There was an attempted slave revolt on the North Shore in 1690 which involved a Black man called James who was enslaved by Richard Dole. On the site of the Dole-Little House, in late May of 1690, James escaped from the household of Richard Dole in pursuit of his freedom. James brought with him all of his clothing and a gun with powder and bullets. James was captured after trying to run away and, when questioned, revealed that he was going to join two white men named Isaac Morrill and George Major with whom he was planning to organize all the enslaved African and Indigenous people in the region to revolt and free themselves from the English. While history did not record the legal outcome of this attempted revolt, it does show that the site on which Dole-Little House sits was a significant site of enslavement in Newbury.
Built around 1715 with materials salvaged from an earlier structure, Dole-Little House was a two-room house of a center-chimney hall/parlor plan. It was built on land and with wealth accumulated by the first Richard Dole (1622-1705) through real estate transactions and the labor of enslaved people.

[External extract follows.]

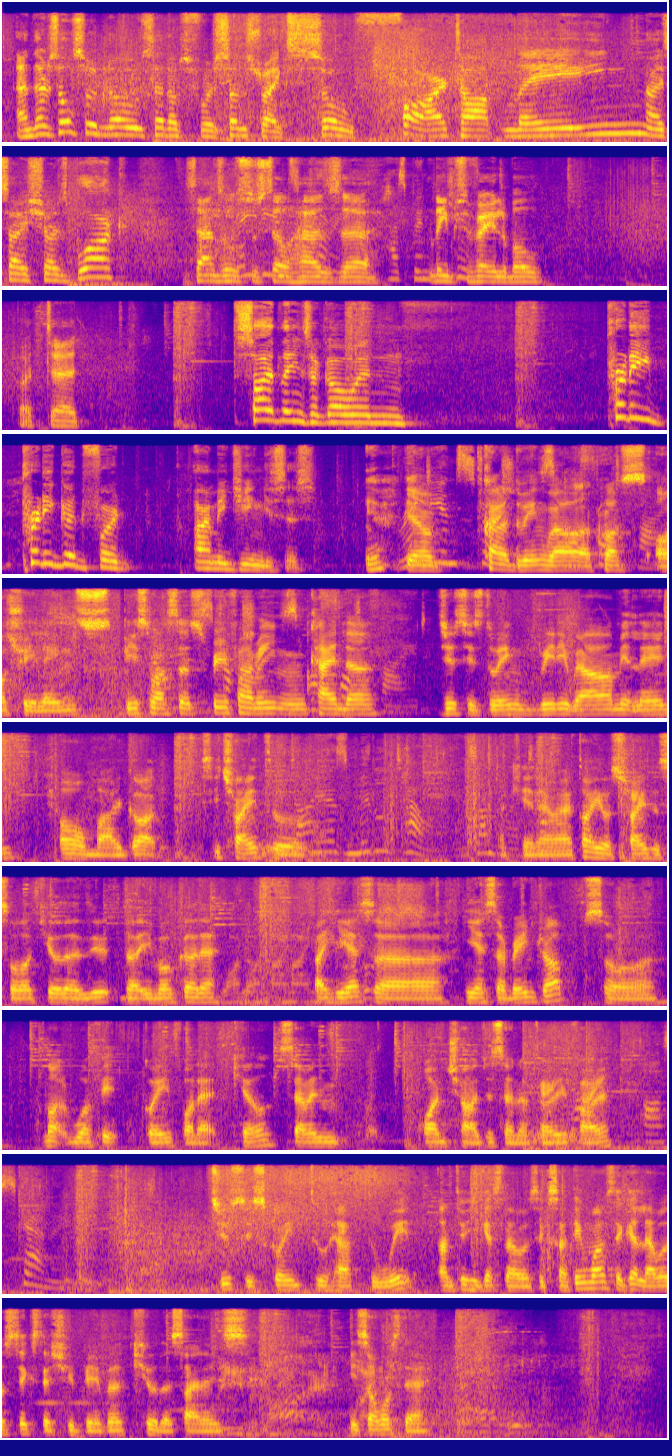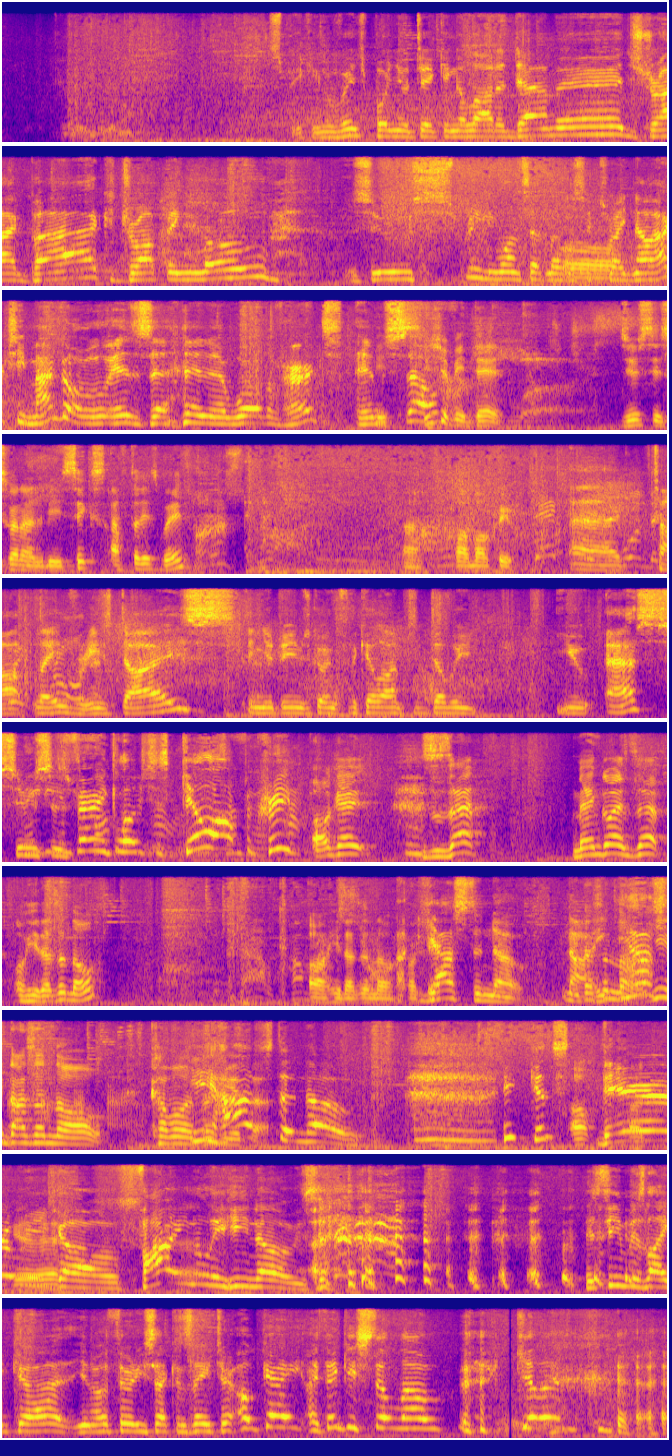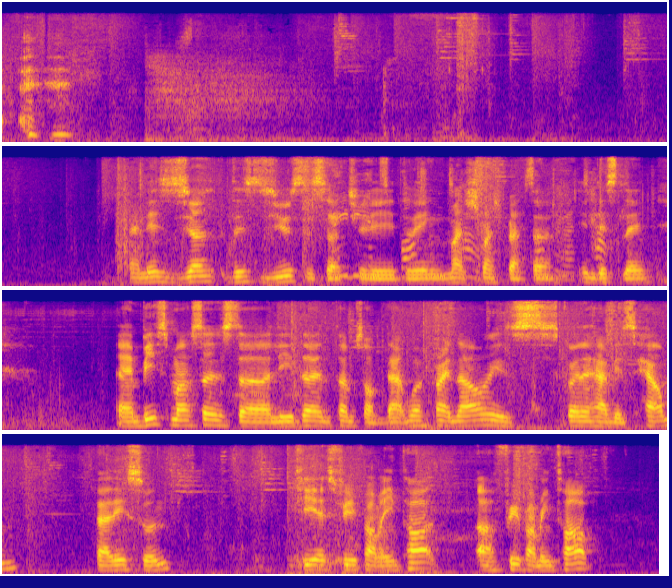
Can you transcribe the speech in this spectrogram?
And there's also no setups for Sunstrike so far. Top lane, nice Ice Shards block. Sands also still has uh, leaps available. But uh, side lanes are going pretty pretty good for Army Geniuses. Yeah, they're kind of doing well across all three lanes. Beastmaster's free farming, kinda. Juice is doing really well mid lane. Oh my god, is he trying to? Okay, now I thought he was trying to solo kill the the invoker there, but he has a he has a raindrop, so not worth it going for that kill. Seven on charges and a Faerie Fire. Juice is going to have to wait until he gets level 6. I think once they get level 6, they should be able to kill the silence. He's almost there. Speaking of which, Ponyo taking a lot of damage. Drag back, dropping low. Zeus really wants that level Oh. 6 right now. Actually, Mango is uh, in a world of hurt He's- himself. he should be dead. Zeus is gonna be 6 after this wave. Ah, one more creep. Uh, top lane, Breeze dies. In your dreams, going for the kill onto WS. Zeus is very close. Just kill off a creep. Okay, Zap! Mango and Zap! Oh, he doesn't know? Oh, he doesn't know. Okay. He has to know. No, he doesn't know. He doesn't know. Come on, He Vegeta. has to know. He can. s- Oh, there okay. we go. Finally, he knows. His team is like, uh, you know, 30 seconds later. Okay, I think he's still low. Kill him. And this just this Zeus is actually doing much much better in this lane. And Beastmaster is the leader in terms of net worth right now. He's going to have his helm fairly soon. TS free farming top, uh, free farming top.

The 1715 date coincides with William Dole gaining a lease to run the ferry to cross the Parker River, but it may have been constructed a few years later for William’s son Richard. He was born December 31, 1689, and married Sarah Emery in 1719, with whom he had ten children.
The house was built on a two-room, central-chimney plan with a small kitchen shed at the rear. This shed has since been replaced with a larger lean-to. Decorative carpentry and finish include chamfered edges, molded sheathing (especially in the great hall and parlor), and possibly original stair balusters.
He The house and property were then passed down through six generations of the Dole family. In 1878, Nathaniel Dole sold the property to Francis Little. The next known sale was in 1948 to Eleanor Dole Fillmore.
Dole-Little House was acquired by Florence Evans Bushee in 1951. Bushee was a Newbury resident who owned property near the Lower Green and had a preservationist mind-set. Along with Dole-Little, she purchased and protected several important seventeenth-century houses in Essex County as well as donating hundreds of acres of land to conservation local organizations.
Bushee hired Roy W. Baker, a restoration contractor, to work on Dole-Little House. He restored the building in 1955 to reflect the then-presumed original period of 1670s. Later research dates the house more accurately to the first quarter of the eighteenth century. Baker discovered that new mortise and tenon joints and various other changes had been added to many of the salvaged framing members to allow them to conform to the plan of the house. During restoration efforts, the lean-to was removed and reconstructed with new timbers, and a small-paned sash from the front of the house was reinstalled in the lean-to. The paneling from one chamber was removed and reinstalled as an exhibition room at the National Museum of History and Technology in Washington, D.C. A copied version was reinstalled in the chamber. The stair balusters, removed by Baker in 1955, are now on display in the house.
The property is architecturally and historically significant in large part for its restoration story. When restored in the 1950s, the philosophy was to restore to the “original” date at the expense of historical accretions and clues to the past. These preservation philosophies have drastically changed over the intervening decades, in part because of stories like that of Dole-Little House. Now all eras of occupation and ownership are considered essential to the fabric and history of a house and careful documentation is a top priority in preservation.